Great article in the Wall Street Journal about kids and grandparents and the ways they are communicating with one another. In her May 9, 2001 article, OMG! My Grandparents R My BFF!, reporter Molly Baker takes readers on a “magical mystery tour” highlighting the ways generations are interacting (and sometimes leaving out the generation in the middle). You can also read Jamie Carracher’s thoughts on the article over at his Aging Online blog.
I wrote about this digital family experience in Yes! Grandma is on Facebook. Below is an excerpt of a post about my daughter and her grandmother from last August.
Join Facebook? For three years I avoided the site. I knew that some of my friends from work, church, and other activities were joining, but I just did not feel like it was a fit. My daughter, then in graduate school, used the social networking site, and she occasionally suggested I get started with Facebook. Still I refrained.

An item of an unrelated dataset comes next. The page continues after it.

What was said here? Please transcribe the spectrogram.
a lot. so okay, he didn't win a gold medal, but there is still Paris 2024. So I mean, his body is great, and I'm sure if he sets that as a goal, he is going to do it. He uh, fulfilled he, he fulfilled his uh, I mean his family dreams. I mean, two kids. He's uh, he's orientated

At some point, however, I became aware that my mother and my daughter were communicating with each other more than usual. They knew things about each other that I did not know. Finally my daughter mentioned that her grandmother – my mother — was on Facebook and that the two of them had “friended’ one another. That’s when I called Mom, at that time age 81. She explained that her fellow workers from the Obama campaign, exceptional young people she called them, had arranged virtual reunions on Facebook. They wanted her to participate and helped her get started.

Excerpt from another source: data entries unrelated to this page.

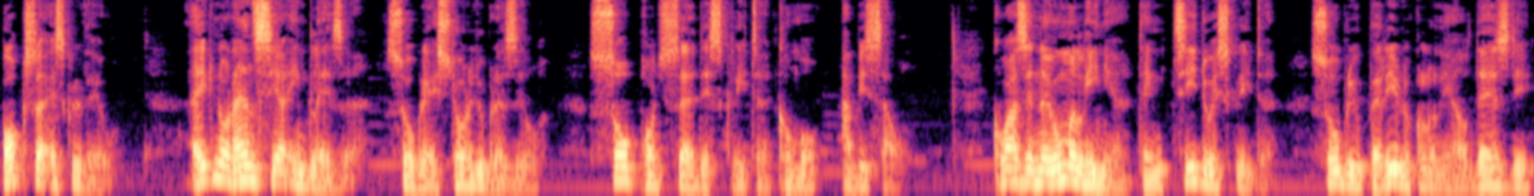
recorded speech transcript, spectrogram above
Boxer escreveu a ignorância inglesa sobre a história do Brasil só pode ser descrita como abissal. Quase nenhuma linha tem sido escrita sobre o período colonial desde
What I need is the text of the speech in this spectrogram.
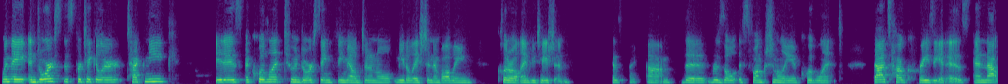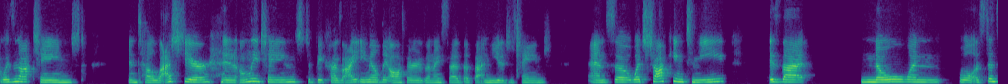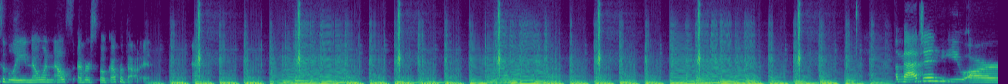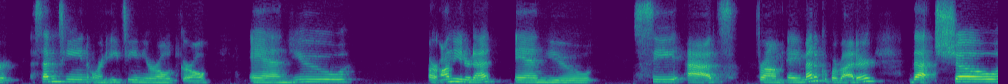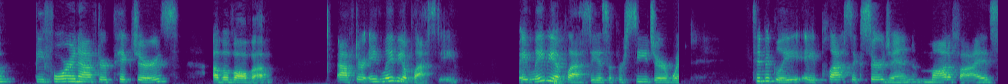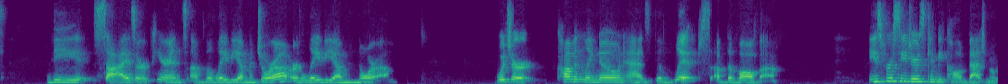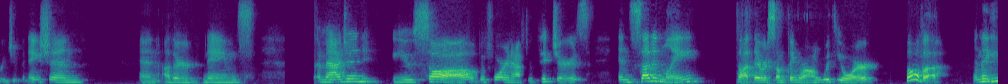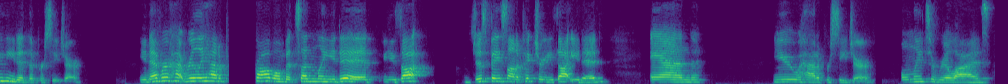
when they endorse this particular technique, it is equivalent to endorsing female genital mutilation involving clitoral amputation. As um, the result is functionally equivalent. That's how crazy it is. And that was not changed until last year. It only changed because I emailed the authors and I said that that needed to change. And so, what's shocking to me is that no one, well, ostensibly, no one else ever spoke up about it. Imagine you are a 17 or an 18 year old girl and you are on the internet and you see ads from a medical provider that show before and after pictures of a vulva after a labiaplasty. A labiaplasty is a procedure where typically a plastic surgeon modifies the size or appearance of the labia majora or labia minora, which are commonly known as the lips of the vulva. These procedures can be called vaginal rejuvenation and other names. Imagine you saw before and after pictures and suddenly thought there was something wrong with your vulva and that you needed the procedure. You never had really had a problem, but suddenly you did. You thought, just based on a picture, you thought you did, and you had a procedure, only to realize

So I found that I was in the middle, but basically out of the generational communication loop. By the time I tuned in, my mother had over 100 friends, all people she knew in one way or another (no strangers, she reassured me), and quite a few in her age range.
I signed up for Facebook.
Read the rest of the post. Recently my mom has indicated an interest in Linked In!